As the darknet continues to grow, accommodating billions of dollars’ worth of illicit transactions, law enforcement agencies’ declarations of victory often ring hollow. These agencies, much like an individual trying to lower the tide with a 5-gallon bucket, make grandiose claims about their abilities to dismantle darknet operations. However, the reality is often quite different. The case of Craig Warme, a New Hampshire man who dealt fentanyl via the darknet, serves as an apt illustration of this discrepancy.
The Reality of the Darknet: A Sea of Illicit Transactions

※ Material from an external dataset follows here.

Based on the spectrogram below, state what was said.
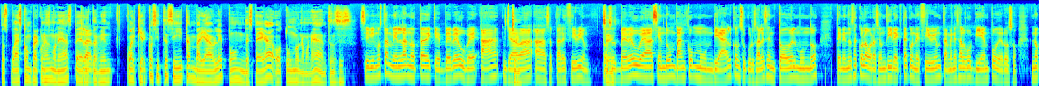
pues puedas comprar con esas monedas, pero también cualquier cosita así tan variable, pum, despega o tumba una moneda. Entonces. Sí, vimos también la nota de que BBVA ya va a aceptar Ethereum. Entonces, BBVA siendo un banco mundial con sucursales en todo el mundo, teniendo esa colaboración directa con Ethereum, también es algo bien poderoso. No,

The darknet, an underworld that remains largely hidden from the surface-level internet we engage with daily, is rife with illegal activity. It is a realm where anonymity reigns supreme, and law enforcement’s ability to penetrate its depths is significantly hindered. Despite their bold assertions, law enforcement agencies are vastly outnumbered and often ill-equipped to effectively navigate this shadowy digital landscape.
From DopeKingUSA to Federal Prison: Warme’s Fall from Grace
Within this context, the downfall of Craig Warme, aka “DopeKingUSA”, is revealing. Warme’s operation on the now-defunct AlphaBay marketplace, where he sold fentanyl under the guise of heroin, was substantial. From June to December 2022, he raked in roughly $417,355 and was held responsible for trafficking over 10 kilograms of fentanyl. But his capture wasn’t due to some extraordinary feat of law enforcement. Instead, it was primarily the result of operational security lapses on Warme’s part.
The Overblown Claims of Law Enforcement
Upon Warme’s arrest, the law enforcement narrative was predictably triumphant. U.S. Attorney for the Western District of Michigan Mark Totten declared, “Foolishly, Mr. Warme thought he could illegally operate an online store on the dark web trafficking poison across our state and country,” adding that, “My office will hold traffickers peddling drugs accountable.” However, these assertions mask the true state of the war on drugs online.
The Inefficiency of the War on Darknet Drugs
The reality is that law enforcement’s sporadic successes, like Warme’s arrest, are drops in an ocean of illicit darknet transactions. The war on darknet drugs is reminiscent of an attempt to stem the tide with a 5-gallon bucket; it’s an exercise in futility. No matter how many times law enforcement manages to take down a vendor, several others spring up to take their place. The underlying demand and supply mechanisms driving the darknet market remain robust, largely untouched by the authorities’ limited victories.
Conclusion: The Need for a New Approach
While it’s crucial to acknowledge the risks posed by the darknet’s illicit drug trade, it’s equally important to critique the current law enforcement approach. The arrest of vendors like Warme does little to stem the tide of illegal drugs flooding the darknet. Instead, a new strategy is needed – one that focuses on the underlying drivers of the darknet drug market rather than solely on prosecuting individual vendors. Until such a shift in focus is made, the war on darknet drugs will remain a Sisyphean task, echoing the futility of trying to empty the ocean with a bucket.